  1. Public Interest Considerations

A healthy and wild population of fish is in the best interests of the river and the people of Vermont. Knowing the cost of passage compared to the economic viability of the facility is necessary information if FERC is to meet its responsibility to balance power production with protection of the environment.

  1. Existing Information

According to the PAD there has been no study of the possible costs of fish passage done at this site since the applicant did not feel one was warranted because there are no anadromous fish present in the watershed. This approach limits the focus too narrowly and ignores the need of resident populations of fish.

  1. Project Nexus

If the dam were not present then fish would have access to up and down stream passage.

  1. Proposed Methodology

Estimating costs for installation of fish passage is a known methodology as fish passage studies are a normal part of FERC licensing applications.

  1. Level of Effort and Cost

The level of effort and cost will be determined by the methodology that is ultimately used, but is expected to be comparable to that of similar FERC projects of this size.

Recreation Access Study

  1. Goals and Objectives

The goal and objective of the study is to determine what access to the river Vermonters and visitors feel would be appropriate at the facility.

  1. Resource Management Goals

The access to the river at the facility is limited at best. Determining the interest of area residents, their guests and visitors to the area would want is an important consideration. Recreation is a major economic activity in the area and rivers are a big part of that attraction.

  1. Public Interest Considerations

Public use of a public trust resource is at the heart of the FERC review. FERC will need the information of a recreation study to establish conditions for the facility in the new license.

  1. Existing Information

There is little or no existing information about what the wider community wants in terms of access to the river near the facility.

  1. Project Nexus

The project uses a public trust resource to generate value for a limited number of people in the nearby community. The river should be open as much as possible to all Vermonters and visitors.

  1. Proposed Methodology

A survey of sporting and river user groups (fishers, canoeists, swimmers) would provide guidance for FERC in terms of what conditions might apply to the new license.

  1. Level of Effort and Cost
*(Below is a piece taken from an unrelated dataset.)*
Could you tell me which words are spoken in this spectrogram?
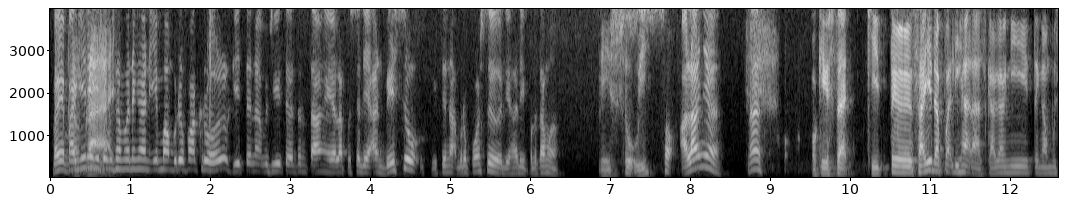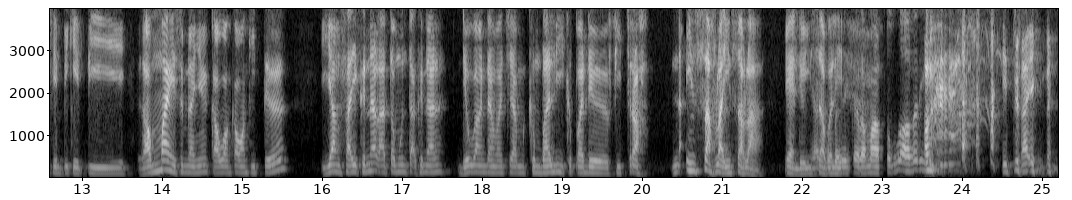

The level of effort and cost will be determined by the methodology that is ultimately used, but is expected to be comparable to that of similar FERC projects of this size.

CRWC thanks FERC for the opportunity to suggest these studies.

Sincerely

David L Deen Upper Valley River Steward